Saved entries:
=-=-=
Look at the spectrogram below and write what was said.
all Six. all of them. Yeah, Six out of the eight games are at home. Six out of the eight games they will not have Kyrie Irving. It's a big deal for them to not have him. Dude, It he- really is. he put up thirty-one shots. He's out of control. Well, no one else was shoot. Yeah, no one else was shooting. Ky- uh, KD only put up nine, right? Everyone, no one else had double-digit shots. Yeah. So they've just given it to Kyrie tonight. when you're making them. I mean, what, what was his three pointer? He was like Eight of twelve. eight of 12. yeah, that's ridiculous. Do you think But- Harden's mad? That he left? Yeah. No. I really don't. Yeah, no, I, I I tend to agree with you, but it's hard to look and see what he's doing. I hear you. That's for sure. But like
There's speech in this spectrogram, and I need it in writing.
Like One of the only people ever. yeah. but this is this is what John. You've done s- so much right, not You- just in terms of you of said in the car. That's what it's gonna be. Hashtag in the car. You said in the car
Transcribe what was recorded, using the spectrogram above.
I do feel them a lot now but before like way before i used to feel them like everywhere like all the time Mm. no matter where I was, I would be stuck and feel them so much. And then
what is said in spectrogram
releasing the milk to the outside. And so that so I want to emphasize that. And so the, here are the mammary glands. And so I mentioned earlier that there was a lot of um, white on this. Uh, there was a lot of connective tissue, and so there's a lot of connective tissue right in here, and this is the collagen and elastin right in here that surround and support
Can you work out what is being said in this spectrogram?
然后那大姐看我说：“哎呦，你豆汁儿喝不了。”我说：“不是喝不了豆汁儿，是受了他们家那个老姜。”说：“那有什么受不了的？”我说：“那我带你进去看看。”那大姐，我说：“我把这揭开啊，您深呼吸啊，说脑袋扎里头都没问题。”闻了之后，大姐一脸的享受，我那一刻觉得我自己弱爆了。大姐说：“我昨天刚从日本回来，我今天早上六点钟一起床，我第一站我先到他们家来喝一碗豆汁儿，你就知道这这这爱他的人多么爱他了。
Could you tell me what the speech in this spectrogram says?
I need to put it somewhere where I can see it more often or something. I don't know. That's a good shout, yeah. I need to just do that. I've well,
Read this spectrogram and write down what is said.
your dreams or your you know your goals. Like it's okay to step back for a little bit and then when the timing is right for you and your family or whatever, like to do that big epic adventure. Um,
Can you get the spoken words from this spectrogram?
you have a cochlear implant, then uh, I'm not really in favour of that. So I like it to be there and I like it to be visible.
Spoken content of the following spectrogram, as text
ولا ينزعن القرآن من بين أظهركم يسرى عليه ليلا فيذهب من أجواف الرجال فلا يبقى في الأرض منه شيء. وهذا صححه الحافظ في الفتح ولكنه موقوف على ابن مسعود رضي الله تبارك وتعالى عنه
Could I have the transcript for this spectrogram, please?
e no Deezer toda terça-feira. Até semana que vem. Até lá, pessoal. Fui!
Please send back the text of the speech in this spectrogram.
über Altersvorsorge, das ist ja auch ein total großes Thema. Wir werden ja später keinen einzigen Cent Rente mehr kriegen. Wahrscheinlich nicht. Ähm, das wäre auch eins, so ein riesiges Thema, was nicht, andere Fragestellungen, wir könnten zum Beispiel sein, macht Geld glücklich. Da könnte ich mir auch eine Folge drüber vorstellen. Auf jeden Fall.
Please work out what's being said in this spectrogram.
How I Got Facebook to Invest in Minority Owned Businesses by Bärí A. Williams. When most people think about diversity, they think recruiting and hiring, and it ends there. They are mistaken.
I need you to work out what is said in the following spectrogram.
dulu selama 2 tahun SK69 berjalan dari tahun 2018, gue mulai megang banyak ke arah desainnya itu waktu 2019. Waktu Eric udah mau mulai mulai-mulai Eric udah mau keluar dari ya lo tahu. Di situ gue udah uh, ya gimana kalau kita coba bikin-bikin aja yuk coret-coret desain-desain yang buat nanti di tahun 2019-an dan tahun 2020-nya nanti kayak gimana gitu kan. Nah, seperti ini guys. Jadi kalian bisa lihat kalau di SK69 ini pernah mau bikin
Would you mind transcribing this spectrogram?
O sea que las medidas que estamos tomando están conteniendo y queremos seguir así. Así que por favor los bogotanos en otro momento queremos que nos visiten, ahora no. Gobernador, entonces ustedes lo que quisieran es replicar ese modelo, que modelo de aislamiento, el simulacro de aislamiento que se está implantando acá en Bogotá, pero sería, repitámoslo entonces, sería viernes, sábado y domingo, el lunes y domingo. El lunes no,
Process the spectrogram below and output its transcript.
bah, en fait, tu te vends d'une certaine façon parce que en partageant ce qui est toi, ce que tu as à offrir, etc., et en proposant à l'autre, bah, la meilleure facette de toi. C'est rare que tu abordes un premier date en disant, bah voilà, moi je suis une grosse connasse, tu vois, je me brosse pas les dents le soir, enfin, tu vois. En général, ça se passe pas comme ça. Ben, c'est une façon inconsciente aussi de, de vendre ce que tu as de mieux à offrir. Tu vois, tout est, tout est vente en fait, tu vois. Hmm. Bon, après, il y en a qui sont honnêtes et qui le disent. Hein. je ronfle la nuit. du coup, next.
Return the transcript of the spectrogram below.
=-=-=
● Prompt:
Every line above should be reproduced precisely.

● Written answer:
Look at the spectrogram below and write what was said.
all Six. all of them. Yeah, Six out of the eight games are at home. Six out of the eight games they will not have Kyrie Irving. It's a big deal for them to not have him. Dude, It he- really is. he put up thirty-one shots. He's out of control. Well, no one else was shoot. Yeah, no one else was shooting. Ky- uh, KD only put up nine, right? Everyone, no one else had double-digit shots. Yeah. So they've just given it to Kyrie tonight. when you're making them. I mean, what, what was his three pointer? He was like Eight of twelve. eight of 12. yeah, that's ridiculous. Do you think But- Harden's mad? That he left? Yeah. No. I really don't. Yeah, no, I, I I tend to agree with you, but it's hard to look and see what he's doing. I hear you. That's for sure. But like
There's speech in this spectrogram, and I need it in writing.
Like One of the only people ever. yeah. but this is this is what John. You've done s- so much right, not You- just in terms of you of said in the car. That's what it's gonna be. Hashtag in the car. You said in the car
Transcribe what was recorded, using the spectrogram above.
I do feel them a lot now but before like way before i used to feel them like everywhere like all the time Mm. no matter where I was, I would be stuck and feel them so much. And then
what is said in spectrogram
releasing the milk to the outside. And so that so I want to emphasize that. And so the, here are the mammary glands. And so I mentioned earlier that there was a lot of um, white on this. Uh, there was a lot of connective tissue, and so there's a lot of connective tissue right in here, and this is the collagen and elastin right in here that surround and support
Can you work out what is being said in this spectrogram?
然后那大姐看我说：“哎呦，你豆汁儿喝不了。”我说：“不是喝不了豆汁儿，是受了他们家那个老姜。”说：“那有什么受不了的？”我说：“那我带你进去看看。”那大姐，我说：“我把这揭开啊，您深呼吸啊，说脑袋扎里头都没问题。”闻了之后，大姐一脸的享受，我那一刻觉得我自己弱爆了。大姐说：“我昨天刚从日本回来，我今天早上六点钟一起床，我第一站我先到他们家来喝一碗豆汁儿，你就知道这这这爱他的人多么爱他了。
Could you tell me what the speech in this spectrogram says?
I need to put it somewhere where I can see it more often or something. I don't know. That's a good shout, yeah. I need to just do that. I've well,
Read this spectrogram and write down what is said.
your dreams or your you know your goals. Like it's okay to step back for a little bit and then when the timing is right for you and your family or whatever, like to do that big epic adventure. Um,
Can you get the spoken words from this spectrogram?
you have a cochlear implant, then uh, I'm not really in favour of that. So I like it to be there and I like it to be visible.
Spoken content of the following spectrogram, as text
ولا ينزعن القرآن من بين أظهركم يسرى عليه ليلا فيذهب من أجواف الرجال فلا يبقى في الأرض منه شيء. وهذا صححه الحافظ في الفتح ولكنه موقوف على ابن مسعود رضي الله تبارك وتعالى عنه
Could I have the transcript for this spectrogram, please?
e no Deezer toda terça-feira. Até semana que vem. Até lá, pessoal. Fui!
Please send back the text of the speech in this spectrogram.
über Altersvorsorge, das ist ja auch ein total großes Thema. Wir werden ja später keinen einzigen Cent Rente mehr kriegen. Wahrscheinlich nicht. Ähm, das wäre auch eins, so ein riesiges Thema, was nicht, andere Fragestellungen, wir könnten zum Beispiel sein, macht Geld glücklich. Da könnte ich mir auch eine Folge drüber vorstellen. Auf jeden Fall.
Please work out what's being said in this spectrogram.
How I Got Facebook to Invest in Minority Owned Businesses by Bärí A. Williams. When most people think about diversity, they think recruiting and hiring, and it ends there. They are mistaken.
I need you to work out what is said in the following spectrogram.
dulu selama 2 tahun SK69 berjalan dari tahun 2018, gue mulai megang banyak ke arah desainnya itu waktu 2019. Waktu Eric udah mau mulai mulai-mulai Eric udah mau keluar dari ya lo tahu. Di situ gue udah uh, ya gimana kalau kita coba bikin-bikin aja yuk coret-coret desain-desain yang buat nanti di tahun 2019-an dan tahun 2020-nya nanti kayak gimana gitu kan. Nah, seperti ini guys. Jadi kalian bisa lihat kalau di SK69 ini pernah mau bikin
Would you mind transcribing this spectrogram?
O sea que las medidas que estamos tomando están conteniendo y queremos seguir así. Así que por favor los bogotanos en otro momento queremos que nos visiten, ahora no. Gobernador, entonces ustedes lo que quisieran es replicar ese modelo, que modelo de aislamiento, el simulacro de aislamiento que se está implantando acá en Bogotá, pero sería, repitámoslo entonces, sería viernes, sábado y domingo, el lunes y domingo. El lunes no,
Process the spectrogram below and output its transcript.
bah, en fait, tu te vends d'une certaine façon parce que en partageant ce qui est toi, ce que tu as à offrir, etc., et en proposant à l'autre, bah, la meilleure facette de toi. C'est rare que tu abordes un premier date en disant, bah voilà, moi je suis une grosse connasse, tu vois, je me brosse pas les dents le soir, enfin, tu vois. En général, ça se passe pas comme ça. Ben, c'est une façon inconsciente aussi de, de vendre ce que tu as de mieux à offrir. Tu vois, tout est, tout est vente en fait, tu vois. Hmm. Bon, après, il y en a qui sont honnêtes et qui le disent. Hein. je ronfle la nuit. du coup, next.
Return the transcript of the spectrogram below.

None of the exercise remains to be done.